2. In-Person Bullying Still Bigger Problem Than Cyberbullying: Expert
3. Cyberbullying as Harmful as Physical Threats, Study Finds
4. Why is traumatic brain injury increasing among the elderly?
5. Overuse Injuries Common Among Female College Athletes
6. Predictors identified for rehospitalization among post-acute stroke patients
7. Job injuries among youth prompt calls for better safety standards
8. Death From Accidental Injuries Among Kids Drops 30%: CDC
9. Swallowing exercises linked with short-term improvement among patients with head and neck cancer
10. Study examines drug regimen for the treatment of non-small cell lung cancer among older patients
11. Study examines adverse effects among different radiation therapies for prostate cancer
Post Your Comments:
(Date:11/26/2015)... (PRWEB) , ... November 26, 2015 , ... ... a real-time eReferral system for diagnostic imaging in the Waterloo region. Using the ... and Nuclear Medicine tests directly from their electronic medical record (EMR) without the ...
(Date:11/26/2015)... ... November 26, 2015 , ... WorldCare International, Inc., the ... 61st annual Employee Benefits Conference. The Employee Benefits Conference was hosted by the ... Wednesday, November 11th, 2015. The conference was held at the Hawaii Convention Center ...
(Date:11/25/2015)... ... November 25, 2015 , ... ... all, Water For Empowerment ™ attracts volunteers together who want to combine ... empowering women as key stakeholders in the process. The non-profit launched its first ...
(Date:11/25/2015)... ... ... Dr. John Pierce, Medical Director at the Ageless Forever clinic in Las ... Pro laser therapy cap.
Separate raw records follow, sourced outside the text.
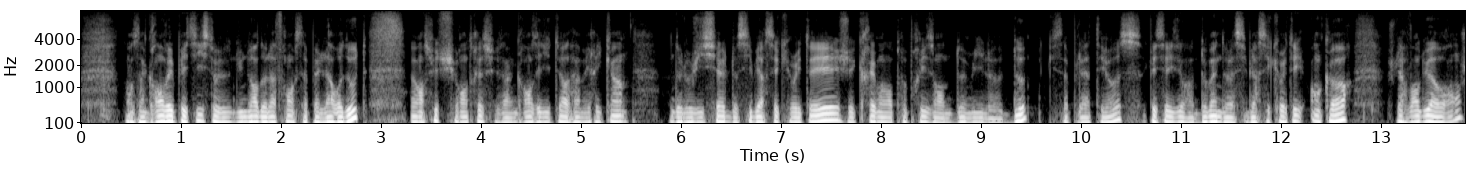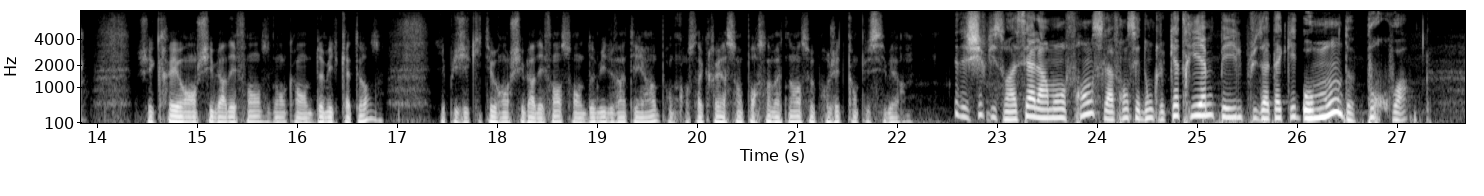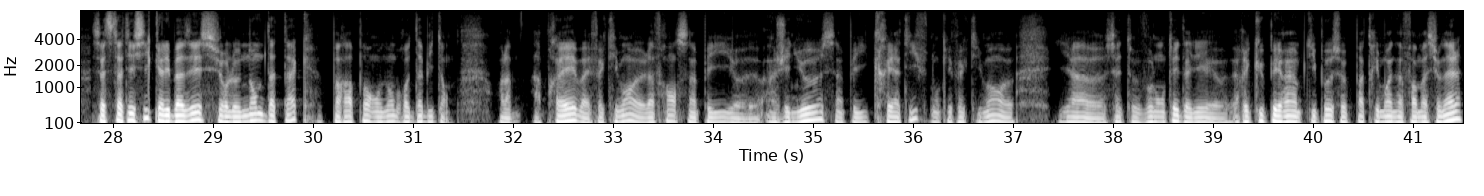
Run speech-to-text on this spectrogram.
dans un grand VPTiste du nord de la France qui s'appelle La Redoute. ensuite je suis rentré chez un grand éditeur américain de logiciels de cybersécurité. J'ai créé mon entreprise en 2002 qui s'appelait Atheos, spécialisée dans le domaine de la cybersécurité encore. Je l'ai revendu à Orange. J'ai créé Orange Cyberdéfense donc en 2014. Et puis j'ai quitté Orange Cyberdéfense en 2021 pour me consacrer à 100% maintenant à ce projet de campus cyber. Des chiffres qui sont assez alarmants en France. La France est donc le quatrième pays le plus attaqué au monde. Pourquoi? Cette statistique, elle est basée sur le nombre d'attaques par rapport au nombre d'habitants. Voilà. Après, bah, effectivement, euh, la France, c'est un pays euh, ingénieux, c'est un pays créatif. Donc, effectivement, euh, il y a cette volonté d'aller récupérer un petit peu ce patrimoine informationnel.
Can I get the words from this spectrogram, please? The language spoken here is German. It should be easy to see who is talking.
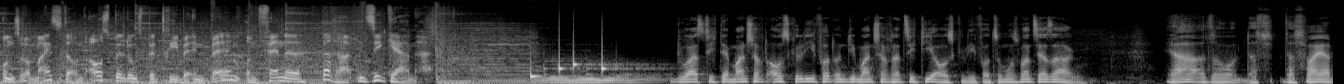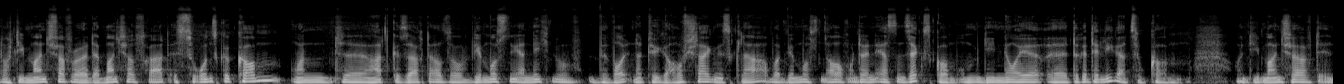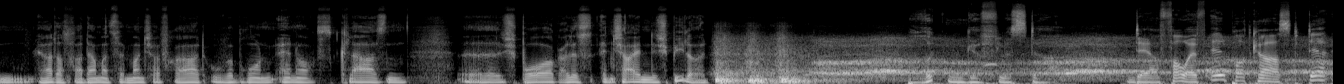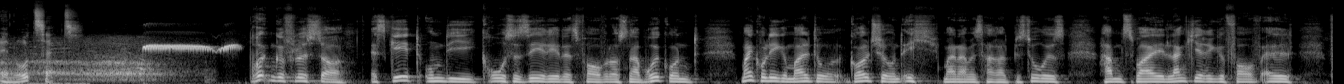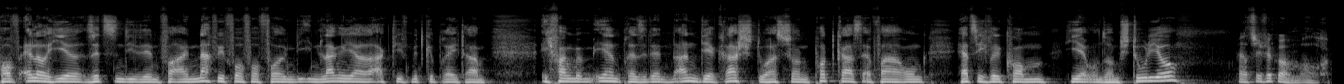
Speaker 1: Unsere Meister- und Ausbildungsbetriebe in Belm und Fenne beraten Sie gerne.
Speaker 2: Du hast dich der Mannschaft ausgeliefert und die Mannschaft hat sich dir ausgeliefert, so muss man es ja sagen.
Speaker 3: Ja, also das, das war ja noch die Mannschaft oder der Mannschaftsrat ist zu uns gekommen und äh, hat gesagt, also wir mussten ja nicht nur, wir wollten natürlich aufsteigen, ist klar, aber wir mussten auch unter den ersten sechs kommen, um in die neue äh, dritte Liga zu kommen. Und die Mannschaft in, ja, das war damals der Mannschaftsrat, Uwe Brunn, Enox, Klaasen, äh, Spork, alles entscheidende Spieler.
Speaker 4: Brückengeflüster. Der VFL-Podcast der NOZ.
Speaker 2: Brückengeflüster. Es geht um die große Serie des VfL Osnabrück und mein Kollege Malte Golsche und ich, mein Name ist Harald Pistorius, haben zwei langjährige VfL, VfLer hier sitzen, die den Verein nach wie vor verfolgen, die ihn lange Jahre aktiv mitgeprägt haben. Ich fange mit dem Ehrenpräsidenten an, Dirk Rasch, du hast schon Podcast-Erfahrung. Herzlich willkommen hier in unserem Studio.
Speaker 5: Herzlich willkommen auch.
FDA cleared for safety and efficacy, the Capillus272 offers men ... surgery, prescription pills, or topical foams. , “Capillus272™ Pro is a home-use device ...
(Date:11/25/2015)... ... November 25, 2015 , ... Lakeview Health, ... country to celebrate their sobriety and show through pictures what a positive difference ... photos this Thanksgiving with the hashtag #FacesOfGratitude on their Facebook, Twitter, and Instagram ...
Breaking Medicine News(10 mins):
(Date:11/25/2015)... DUBLIN , Nov. 25, 2015 /PRNewswire/ ... announced the addition of the "Global ... to their offering. --> ... "Global Brain Monitoring Devices Market 2015-2019" ... Research and Markets ( ) ...
(Date:11/25/2015)...  The American Academy of Pediatrics (AAP), American ... March of Dimes cheered today,s signature into law ... of 2015 (S.799), which takes much-needed strides ... to drugs, such as opioids, and to improve ... organizations have worked together leading advocacy efforts for ...
(Date:11/25/2015)... Nov. 25, 2015 On Tuesday, November ... bellwether trial against Wright Medical Technology, Inc. for ... Conserve metal-on-metal hip implant device, awarded $11 million ... two week trial and three days of deliberations, ... device was defectively designed and unreasonably dangerous, and ...
Breaking Medicine Technology: